Reactivation of the coagulation system: rationale for long-term antithrombotic treatment

Am J Cardiol. 1997 Sep 4;80(5A):55E-60E. doi: 10.1016/s0002-9149(97)00492-x.


Coronary artery thrombosis superimposed on a disrupted atherosclerotic plaque has emerged as the pivotal pathophysiologic event in acute coronary syndromes (i.e., unstable angina, myocardial infarction, and sudden death). The various clinical manifestations depend on the extent and duration of thrombus deposition, which are determined by several local and systemic thrombogenic risk factors. The thrombotic response to plaque disruption involves both platelet activation and thrombin generation. Accordingly, combined treatment with aspirin and heparin has proved more efficacious than either treatment alone in the risk reduction of serious cardiac events in patients with unstable angina or non-Q-wave infarction. However, withdrawal of heparin is, even after prolonged treatment, associated with an increased short-term risk of serious cardiac events relative to the risk in patients given only aspirin. Furthermore, the long-term relative event rate seems not to be influenced by administration of heparin or direct antithrombins in the acute phase. Both transient hypercoagulability associated with heparin withdrawal and continuous thrombin generation over a longer term related to the underlying disease may explain the rebound in clinical events. Longer duration of combined antiplatelet and anticoagulant treatments, e.g., until healing of the culprit lesion or even until stabilization of vulnerable, yet nondisrupted plaques, may improve long-term clinical outcome.

Publication types

  • Review

MeSH terms

  • Anticoagulants / therapeutic use*
  • Aspirin / therapeutic use*
  • Blood Coagulation Factors / analysis
  • Blood Coagulation Factors / physiology
  • Coronary Disease / complications
  • Coronary Disease / drug therapy*
  • Coronary Disease / mortality
  • Coronary Disease / physiopathology
  • Coronary Thrombosis / etiology
  • Coronary Thrombosis / physiopathology
  • Coronary Thrombosis / prevention & control
  • Drug Therapy, Combination
  • Heparin / therapeutic use*
  • Humans
  • Platelet Aggregation Inhibitors / therapeutic use*
  • Survival Analysis
  • Thrombin / analysis
  • Thrombolytic Therapy* / methods
  • Time Factors

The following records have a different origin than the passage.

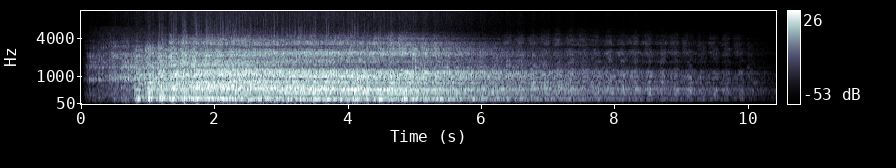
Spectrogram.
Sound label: Ice Creature Distant Cry; Ambience; Warframe; Corpus Ice Planet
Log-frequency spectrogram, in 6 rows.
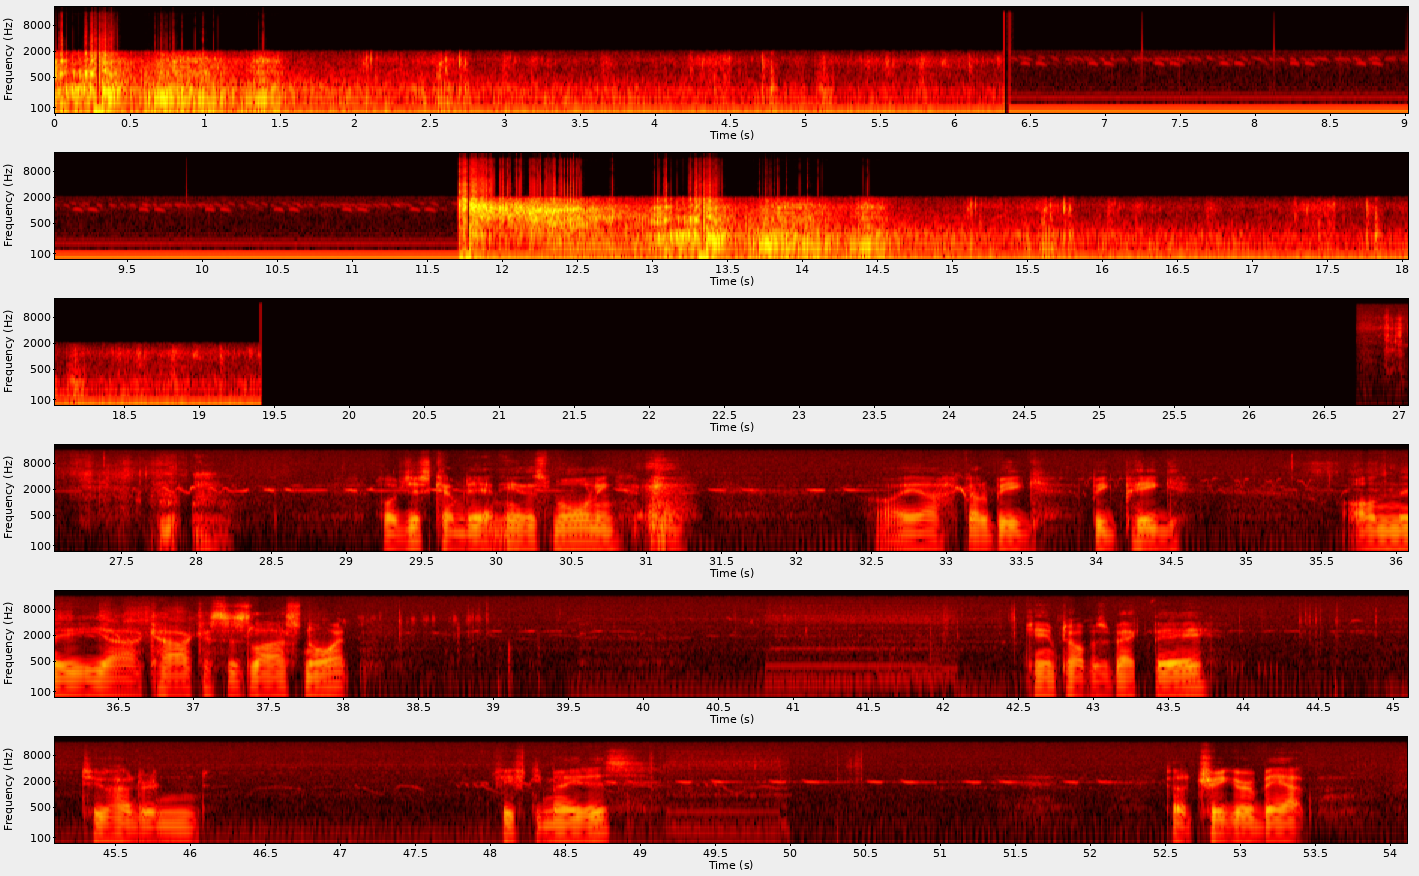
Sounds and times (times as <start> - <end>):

  • Anticoagulants
  • Blood Coagulation Factors
  • Platelet Aggregation Inhibitors
  • Heparin
  • Thrombin
  • Aspirin